1. More transparent process. Ownership might look like students planning how to spend their learning time, leading workshops to teach peers, co-constructing success criteria, and more. All of these lend themselves to a tone of transparency that will most certainly make its way home to students’ families.

2. Authentic audience. Rather than waiting for that unproductive “what did you learn at school” conversation, students can provide their families with a window into their learning as it unfolds.

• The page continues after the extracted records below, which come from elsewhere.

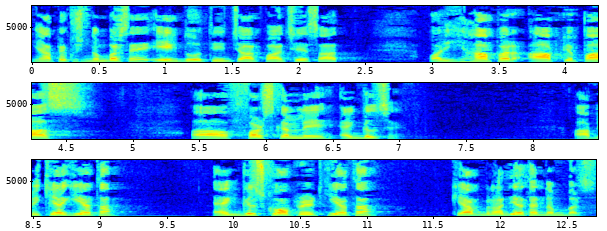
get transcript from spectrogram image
یہاں پہ کچھ نمبرس ہیں ایک دو تین چار پانچ چھ سات اور یہاں پر آپ کے پاس فرض کر لیں اینگلس ہیں آپ نے کیا کیا تھا اینگلس کو آپریٹ کیا تھا کیا بنا دیا تھا نمبرس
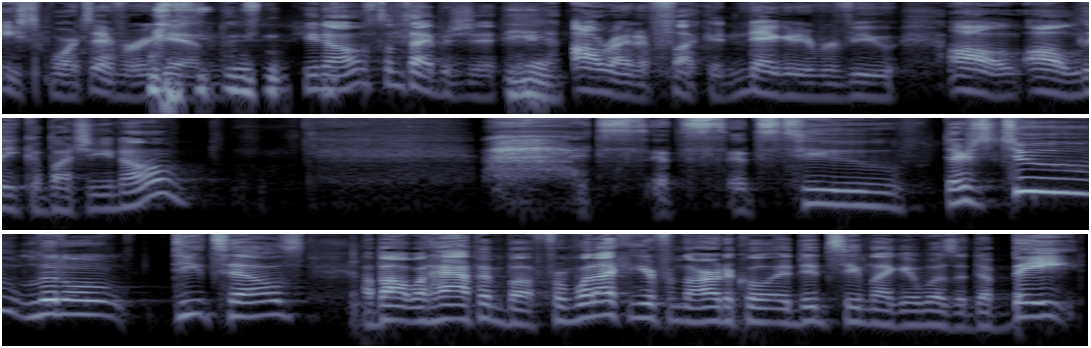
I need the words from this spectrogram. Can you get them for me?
esports ever again. you know, some type of shit. Yeah. I'll write a fucking negative review. I'll I'll leak a bunch of you know. It's it's it's too. There's too little details about what happened, but from what I can get from the article, it did seem like it was a debate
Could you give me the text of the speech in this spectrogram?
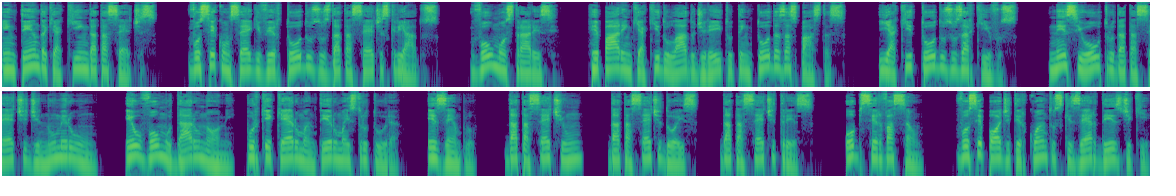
Entenda que aqui em Datasets, você consegue ver todos os datasets criados. Vou mostrar esse. Reparem que aqui do lado direito tem todas as pastas. E aqui todos os arquivos. Nesse outro dataset de número 1, eu vou mudar o nome, porque quero manter uma estrutura. Exemplo: dataset 1, dataset 2, dataset 3. Observação: Você pode ter quantos quiser desde que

Tools like Seesaw, student blogging, and more make this doable even for young students.

3. Students’ ability to identify and develop learning goals can grow in ways they can articulate to parents…

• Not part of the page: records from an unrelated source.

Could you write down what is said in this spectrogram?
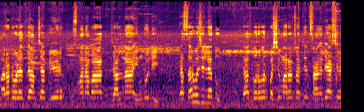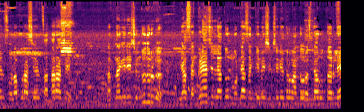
मराठवाड्यातल्या आमच्या बीड उस्मानाबाद जालना हिंगोली या सर्व जिल्ह्यातून त्याचबरोबर पश्चिम महाराष्ट्रातील सांगली असेल सोलापूर असेल सातारा असेल रत्नागिरी सिंधुदुर्ग या सगळ्या जिल्ह्यातून मोठ्या संख्येने शिक्षकेतर बांधव रस्त्यावर उतरले.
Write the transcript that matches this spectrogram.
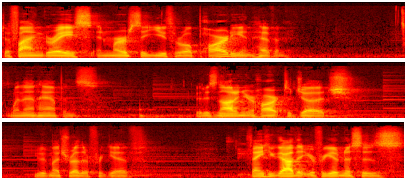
to find grace and mercy. You throw a party in heaven when that happens. It is not in your heart to judge, you would much rather forgive. Thank you, God, that your forgiveness is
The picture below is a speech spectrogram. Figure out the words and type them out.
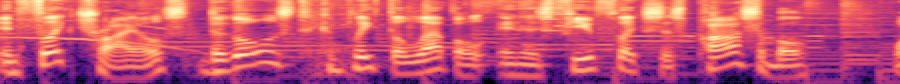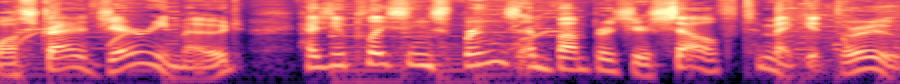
In Flick Trials, the goal is to complete the level in as few flicks as possible, while Strategery mode has you placing springs and bumpers yourself to make it through.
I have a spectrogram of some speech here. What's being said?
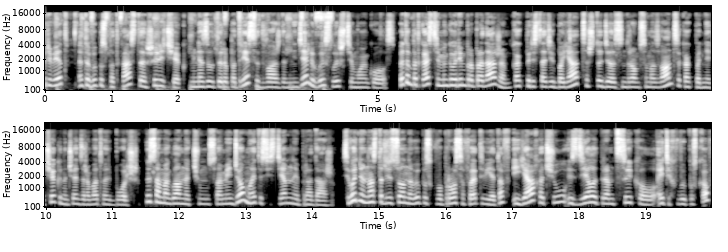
привет! Это выпуск подкаста «Шире чек». Меня зовут Ира Подрез, и дважды в неделю вы слышите мой голос. В этом подкасте мы говорим про продажи, как перестать их бояться, что делать с синдромом самозванца, как поднять чек и начать зарабатывать больше. Ну и самое главное, к чему с вами идем, это системные продажи. Сегодня у нас традиционный выпуск вопросов и ответов, и я хочу сделать прям цикл этих выпусков,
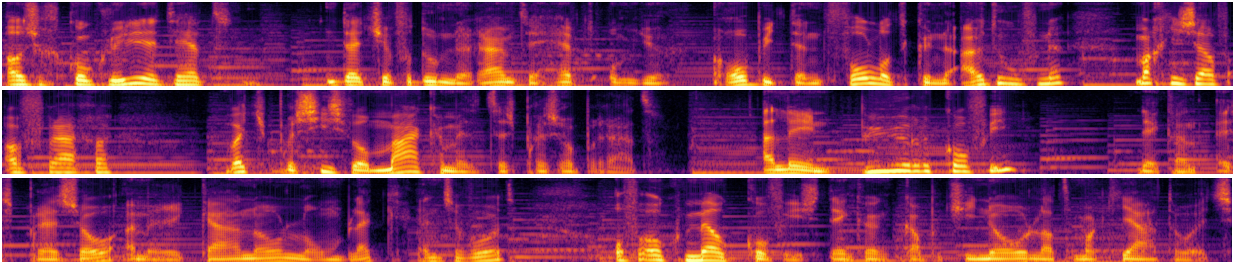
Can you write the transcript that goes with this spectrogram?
Als je geconcludeerd hebt dat je voldoende ruimte hebt om je hobby ten volle te kunnen uitoefenen, mag je jezelf afvragen wat je precies wil maken met het espressoapparaat. Alleen pure koffie, denk aan espresso, americano, long black enzovoort, of ook melkkoffies, denk aan cappuccino, latte macchiato etc.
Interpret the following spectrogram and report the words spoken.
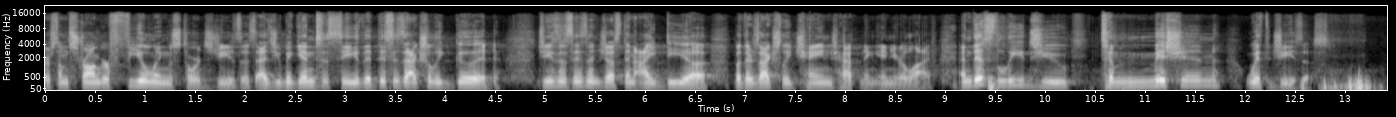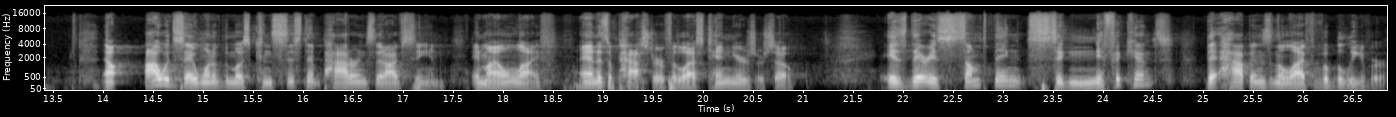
or some stronger feelings towards Jesus as you begin to see that this is actually good. Jesus isn't just an idea, but there's actually change happening in your life. And this leads you to mission with Jesus. Now, I would say one of the most consistent patterns that I've seen in my own life and as a pastor for the last 10 years or so is there is something significant that happens in the life of a believer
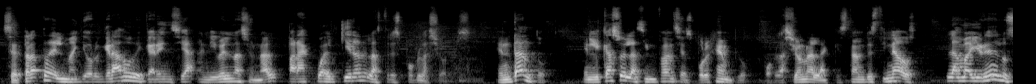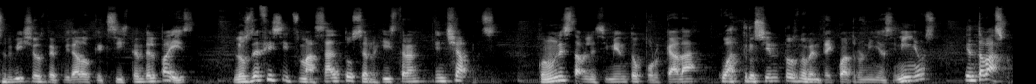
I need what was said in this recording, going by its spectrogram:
Se trata del mayor grado de carencia a nivel nacional para cualquiera de las tres poblaciones. En tanto, en el caso de las infancias, por ejemplo, población a la que están destinados la mayoría de los servicios de cuidado que existen del país, los déficits más altos se registran en Chiapas, con un establecimiento por cada 494 niñas y niños, y en Tabasco,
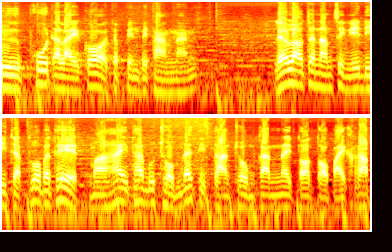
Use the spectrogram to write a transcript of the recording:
คือพูดอะไรก็จะเป็นไปตามนั้น แล้วเราจะนำสิ่งดีๆจากทั่วประเทศมาให้ท่านผู้ชมได้ติดตามชมกันในตอนต่อไปครับ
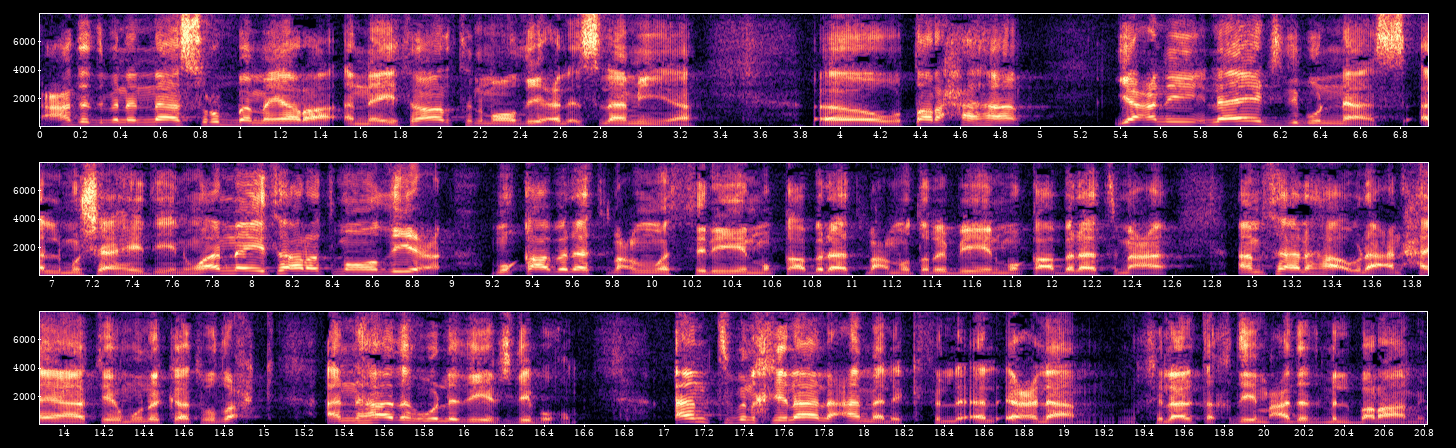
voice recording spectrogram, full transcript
عدد من الناس ربما يرى أن إثارة المواضيع الإسلامية وطرحها يعني لا يجذب الناس المشاهدين وأن إثارة مواضيع مقابلات مع ممثلين مقابلات مع مطربين مقابلات مع أمثال هؤلاء عن حياتهم ونكت وضحك أن هذا هو الذي يجذبهم. أنت من خلال عملك في الإعلام من خلال تقديم عدد من البرامج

4. …which also lends itself to more meaningful conferences.

5. Students learn how to take more meaningful action that often carries over to their local community.

 

Student ownership has so much potential to strengthen our students and our schools. Putting more of the planning and decisions in their hands can yield astonishing results if we are courageous enough to control less and share more.

featured image: DeathToTheStockPhoto

Is There Anything More Powerful than a Child Choosing a Book? #TeacherMom

My one word goal for 2018 has been power. It’s been an inquiry into questions such as…

…what is the connection between power & influence?

…how does comprehending our sphere of influence impact our lives? Our communities? 

…what is my sphere of influence?

…how can I be more intentional about directing and growing my influence to areas that matter most for me? 

Because I’m in the midst of this inquiry, I often find myself thinking about how & why certain sights, actions, and words carry power.

So when I come across my 2 year-old snuggling in with a book of his choosing, I’m fascinated by the implications for power.

Is there anything more powerful than a child choosing a book?

How does book-choosing, especially starting at a young age, give a child power?

How do books boost a child’s ownership over their learning? 

How does ownership over learning relate to an individual’s power?

Truly, helping children onto a path of choosing to read is a powerful endeavor, and we can all contribute:

Cultivating a child’s desire to choose and celebrate books is one of the most powerful things we can do.

featured image: Oliver Henze